It is reported that transvestites are confined separately from the rest of the population and are treated less harshly. Apparently the guards also go easier on older inmates.
Like the rest of the prison system, New Life Camp is locked down from 4pm to 6am, but unlike the rest of the system, guards may enter cells during this time period.
During daylight hours, the detainees are free to walk outside and on weekends they may view local TV. In the evening there are no televisions or reading materials available.
For exercise, a small area is suitable for mini-football and takraw matches, and there are a few homemade weights. The inmates are given no work to do, leaving plenty of time for talking, sleeping and smoking cigarettes. There are liberal visiting hours for family members and special food may be purchased for inmates.
There are a few marijuana and heroin cases, but the overwhelming majority of inmates at New Life Camp are there for methamphetamines, either in tablet form _ ya ba _ or the flaky crystalline form nicknamed ”ice”.
For the most part, the inmates represent the marginalised segments of society. They tend to be from slum areas where amphetamines are readily available, zones where police feel they have probable cause for search and seizure and don’t bother with court warrants. It is difficult for these people to arrange bail or probation, not least because of the red tape. Probation is strict and one needs sponsorship from an employer and usually a parent as well before the refundable bail is ever put up.
There are no medical checks upon entry, not even for blood pressure. The crowded conditions are a haven for airborne bacteria, and both inmates and prison doctors interviewed said they were particularly concerned about tuberculosis.
Females arrested for drug abuse queue up at a prison in Pathum Thani’s Thanyaburi district, where conditions are far more civilised. Afterward they may be sent to a hospital or a military drug rehabilitation programme for women.
Complaints on the adverse conditions at Daen 10 and 13 have been filed with the Corrections Department, but thus far this has only resulted in staff transfers. Legal system observers say such practices have probably been going on since the 2002 passage of the Narcotics Control Act, which decriminalised personal drug use but made rehabilitation mandatory. Previously, convicted users served their terms in a regular prison.
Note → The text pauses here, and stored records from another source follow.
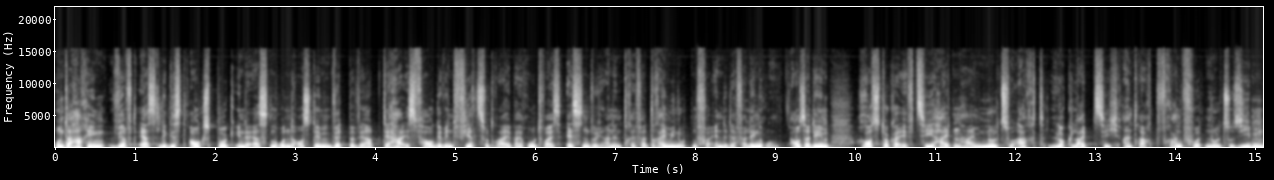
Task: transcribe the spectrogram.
Unterhaching wirft Erstligist Augsburg in der ersten Runde aus dem Wettbewerb. Der HSV gewinnt 4 zu 3 bei Rot-Weiß Essen durch einen Treffer drei Minuten vor Ende der Verlängerung. Außerdem Rostocker FC Heidenheim 0 zu 8, Lok Leipzig, Eintracht Frankfurt 0 zu 7,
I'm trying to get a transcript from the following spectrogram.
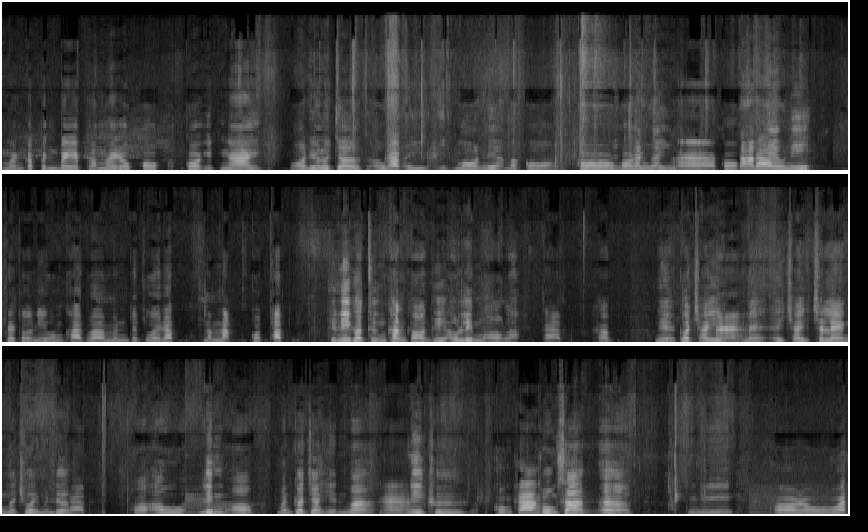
เหมือนกับเป็นแบบทำให้เราก่อก่ออิฐง่ายอ๋อเดี๋ยวเราจะเอาครับไอ้อิฐมอนเนี่ยมาก่อก่อเป็นก่อชั้นอยู่ในอ่าก่อไปตามแนวนี้ แต่ตัวนี้ผมคาดว่ามันจะช่วยรับน้ำหนักกดทับ ทีนี้ก็ถึงขั้นตอนที่เอาลิ่มออกละครับครับเนี่ยก็ใช้อ่าแม่ไอ้ใช้แฉลงมาช่วยเหมือนเดิมครับพอเอาลิ่มออก มันก็จะเห็นว่าอ่านี่ นี่คือโครงสร้าง โครงสร้างเออทีนี้พอเราวัด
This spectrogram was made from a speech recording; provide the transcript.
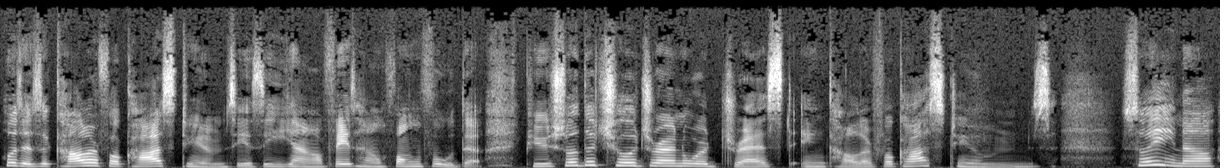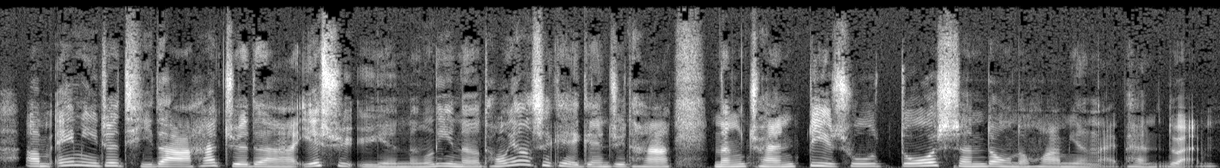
或者是 colorful costumes 也是一样，非常丰富的。比如说，the children were dressed in colorful costumes。所以呢，嗯，Amy 就提到啊，她觉得啊，也许语言能力呢，同样是可以根据它能传递出多生动的画面来判断。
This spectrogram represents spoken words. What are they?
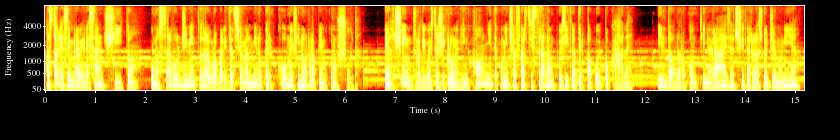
La storia sembra avere sancito uno stravolgimento della globalizzazione, almeno per come finora l'abbiamo conosciuta. E al centro di questo ciclone di incognite comincia a farsi strada un quesito a dir poco epocale. Il dollaro continuerà a esercitare la sua egemonia?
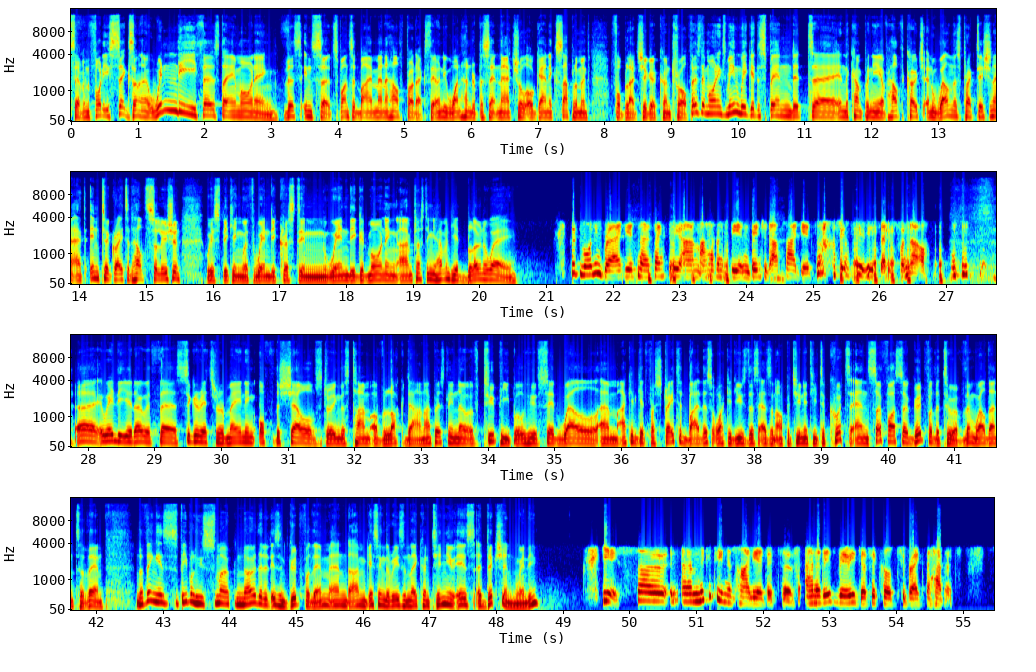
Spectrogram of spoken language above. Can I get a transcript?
746 on a windy Thursday morning. This insert sponsored by Manor Health Products, the only 100% natural organic supplement for blood sugar control. Thursday mornings mean we get to spend it uh, in the company of health coach and wellness practitioner at Integrated Health Solution. We're speaking with Wendy Christien. Wendy, good morning. I'm trusting you haven't yet blown away. Good morning, Brad. Yes, no, thankfully um, I haven't been ventured outside yet, so I feel fairly safe for now. uh, Wendy, you know, with uh, cigarettes remaining off the shelves during this time of lockdown, I personally know of two people who've said, well, um, I could get frustrated by this or I could use this as an opportunity to quit. And so far, so good for the two of them. Well done to them. The thing is, people who smoke know that it isn't good for them, and I'm guessing the reason they continue is addiction, Wendy. Yes, so um, nicotine is highly addictive, and it is very difficult to break the habit.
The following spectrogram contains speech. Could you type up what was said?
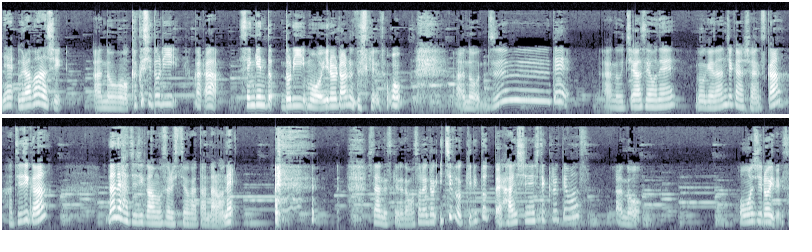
ね、裏話、あの、隠し撮りから宣言撮りもいろいろあるんですけれども、あの、ズームで、あの、打ち合わせをね、合計何時間したんですか ?8 時間？なんで8時間もする必要があったんだろうね？したんですけれども、それの一部を切り取って配信してくれてます。あの、面白いです。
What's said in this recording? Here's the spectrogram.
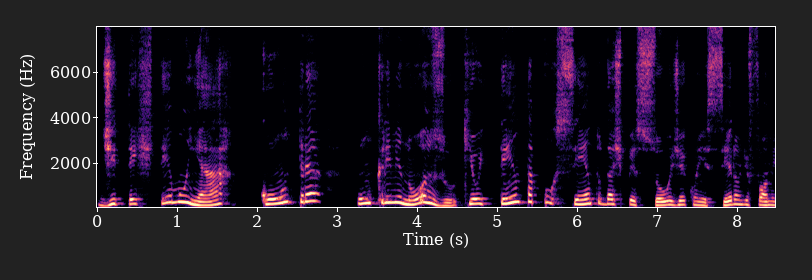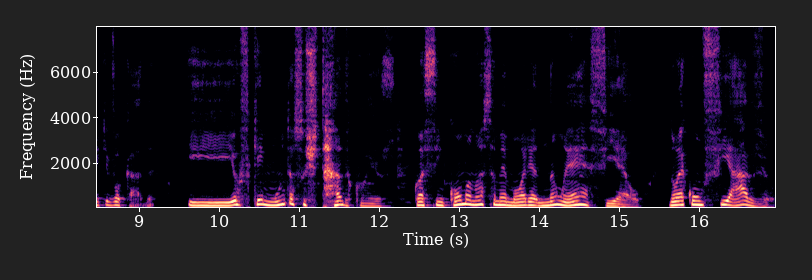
de testemunhar contra um criminoso que 80% das pessoas reconheceram de forma equivocada. E eu fiquei muito assustado com isso. Com assim, como a nossa memória não é fiel, não é confiável.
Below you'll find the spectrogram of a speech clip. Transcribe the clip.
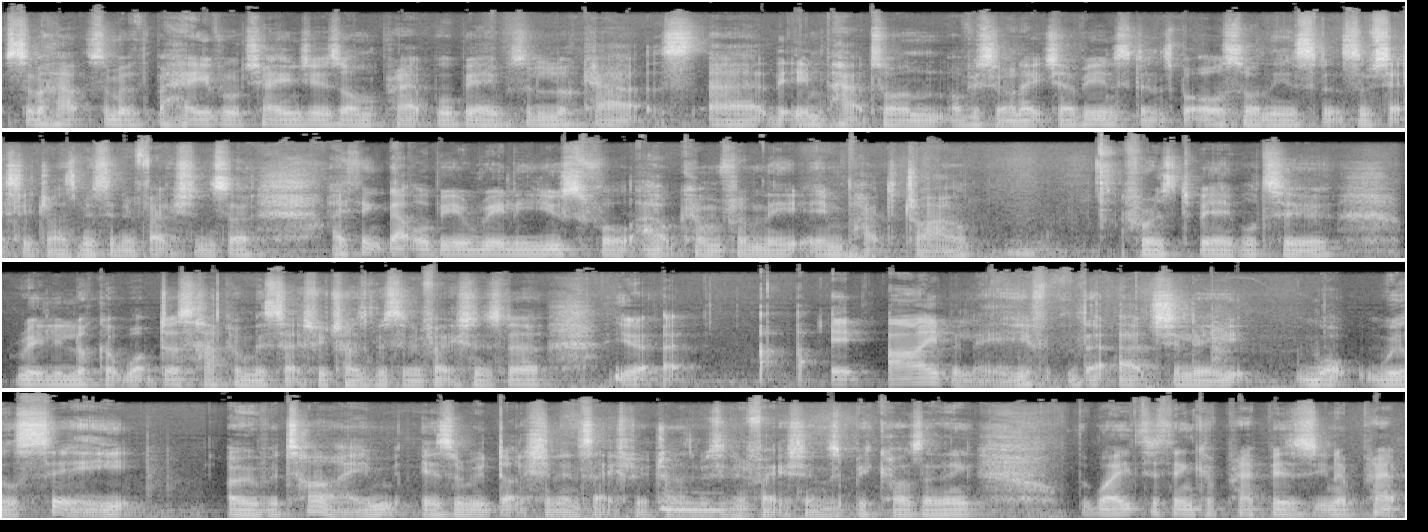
some of, some of the behavioural changes on PrEP. We'll be able to look at uh, the impact on, obviously, on HIV incidence, but also on the incidence of sexually transmitted infections. So I think that will be a really useful outcome from the impact trial for us to be able to really look at what does happen with sexually transmitted infections. Now, you know, it, I believe that actually what we'll see over time is a reduction in sexually transmitted mm. infections because I think the way to think of PrEP is you know PrEP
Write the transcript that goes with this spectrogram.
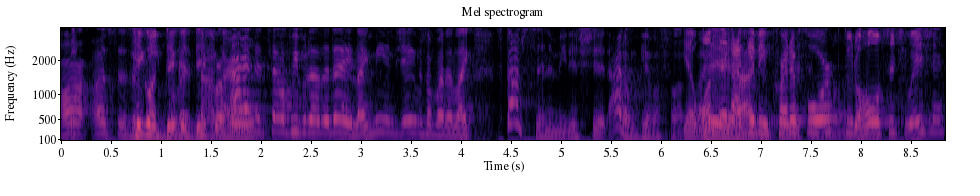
Are us as a He gonna dig a at times. deeper Like, I had to tell people the other day, like me and Jay was talking about it, like, stop sending me this shit. I don't give a fuck. Yeah, Like, one Yeah, thing I I give him credit for it through the whole situation,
When contacted, Chatchai Suthiklom, director-general of the Corrections Department, said he was unaware of anything unusual at Daen 10 and 13, but said he wanted to know all the facts and would welcome any formal letters of complaint. If the allegations of abuse are true, he said, ”Somebody’s job is at stake.” One of the former inmates interviewed for this story submitted a letter to Mr Chatchai’s office in early May detailing his experiences at New Life Camp, but as of press time there had been no response.
When he was asked about the allegations, Charnchao Chaiyanukij, director-general of the Probation Department, said: ”There is a lack of proper planning. The government has a strategy to suppress drugs but they do not pay attention to rehabilitation. There is also a lack of staff and budget. Fighting erupts because of the overcrowding, and some inmates have indeed suffered physical abuse from officials,” said Mr Charnchao.
It’s difficult to determine whether Thailand’s drug rehabilitation efforts are effective, as often the offenders don’t follow through with their probations and aren’t heard from unless they are arrested again.
Some drug abusers may be ”scared straight” through their rough experiences in the legal system.
One of the inmates interviewed for this story survived 45 days at the New Life Camp, during which time he was beaten twice. He was released without an ID card or money in his pockets , and without any documentation showing that he had served his time. He took a motorcycle taxi home and the fare was paid by a family member. The former inmate then swore that he was going off drugs for good. Only time will tell.